The Role of Vaccine Adherence in an Outbreak
Read the overview below and complete the activities that follow.

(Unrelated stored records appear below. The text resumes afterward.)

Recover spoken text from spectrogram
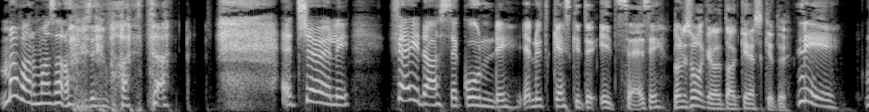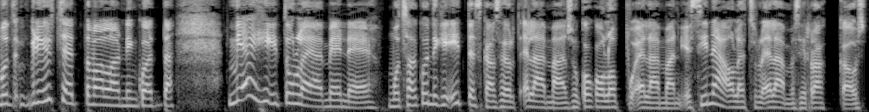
mä varmaan sanoisin vaan, että, että Shirley, feidaa se kundi ja nyt keskity itseesi. No niin sullakin oli jotain keskity. Niin. Mutta just se, että tavallaan niin kuin, että miehiä tulee ja menee, mutta sä oot kuitenkin itses kanssa joudut elämään sun koko loppuelämän ja sinä olet sun elämäsi rakkaus,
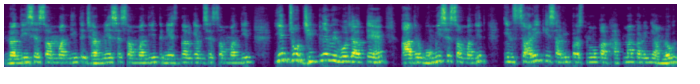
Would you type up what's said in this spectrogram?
नदी से संबंधित, झरने से संबंधित, नेशनल गेम से संबंधित, ये जो जितने भी हो जाते हैं, आर्द्रभूमि से संबंधित, इन सारी की सारी प्रश्नों का खात्मा करेंगे हम लोग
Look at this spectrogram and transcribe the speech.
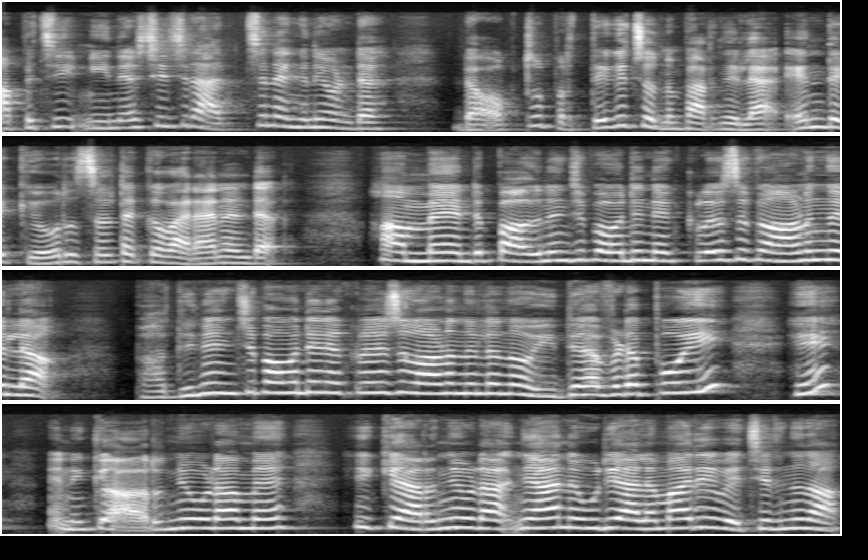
അപ്പച്ചി മീനാക്ഷി ചേച്ചിയുടെ അച്ഛൻ എങ്ങനെയുണ്ട്? ഡോക്ടർ പ്രത്യേകിച്ചൊന്നും പറഞ്ഞില്ല. എന്തൊക്കെയോ റിസൾട്ടൊക്കെ വരാനുണ്ട്. അമ്മ എന്റെ പതിനഞ്ച് പവന്റെ നെക്ലേസ് കാണുന്നില്ല. പതിനഞ്ച് പവന്റെ നെക്ലേസ് കാണുന്നില്ലെന്നോ? ഇത് എവിടെ പോയി? ഏ എനിക്ക് അറിഞ്ഞുകൂടാമേ എനിക്ക് അറിഞ്ഞുകൂടാ ഞാൻ ഒരു അലമാരി വെച്ചിരുന്നതാ.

The Ohio State Department of Health confirmed a diagnosis of measles in a 6-year-old girl who was hospitalized in Cincinnati while visiting relatives in May 2005. Because the patient was a resident of Indiana, the Indiana State Department of Health initiated an investigation that eventually identified a total of 34 cases of measles occurring between May 16 and June 24. Of the 34 infected persons, 33 had participated in a church gathering in northwestern Indiana on May 15, or were family members of a participant. The final case occurred in a phlebotomist who worked at a hospital where one of the measles patients had been admitted; childhood school records indicated that he had received only one of two recommended doses of measles vaccine. Three of the 34 patients were hospitalized, two with dehydration and one with pneumonia requiring 6 days of mechanical respiratory support. Complications seen in the 31 non-hospitalized patients included 16 cases of diarrhea and 2 cases of otitis media (ear infection). State and local health departments in Ohio, Indiana, and Illinois (where one patient lived) immediately began tracing the contacts of all 34 patients to determine the outbreak’s epidemiology. One of the people present at the church gathering on May 15 was a 17-year-old girl who had never been immunized for measles and who had worked from May 4 through 14 as a missionary in Bucharest, Romania, where a large measles outbreak was later reported. The day before the gathering, the girl had returned to the United States, traveling on both international and domestic commercial airliners. When she arrived, she was experiencing fever, cough, conjunctivitis, and cold-like symptoms; family members later recalled that she had exhibited a rash the next day. At the time, this propagated measles outbreak was the largest in the United States since 1996. Its severity was due almost entirely to the fact that only one of the 33 people infected had been adequately vaccinated against measles. State and local health departments in Indiana, Ohio, and Illinois worked to control the outbreak through multiple measures, including voluntary isolation of patients, administration of vaccine and immunoglobulin to susceptible contacts, voluntary home quarantine of susceptible individuals who refused vaccination, and alerting hospitals and the media to the measles outbreak.
Locate this article using an online search engine: CDC. October 28, 2005. Morbidity Mortality Weekly Report 54(42): 1073–75. Then, locate the following journal article in a similar manner: Berger BE et al. 2010. Could the United States experience rubella outbreaks as a result of vaccine refusal and disease importation? Human Vaccines 6(12): 1016-20. Read both articles thoroughly, and then answer the questions that follow here.
1. What is an index patient? Who was the index patient in this case?
2. How did scientists positively determine measles infection in the patients?
3. Based upon the data collected in this case, could this measles outbreak have been completely avoided? If so, explain how.
4. What is herd immunity, and does it exist in the U.S. today?
5. Based upon the actions of the Advisory Committee on Immunization Practices (ACIP): (1) Who is recommended to be fully vaccinated against measles and why?; (2) At what age should vaccination against measles begin and why?; and (3) How is one determined to be sufficiently immune to measles virus?
6. Conduct additional research, and discuss whether mandatory quarantine would be useful in prohibiting the spread of an infectious disease outbreak.
7. Conduct additional research, and then develop your position on the efficacy of the current vaccination program in the United States.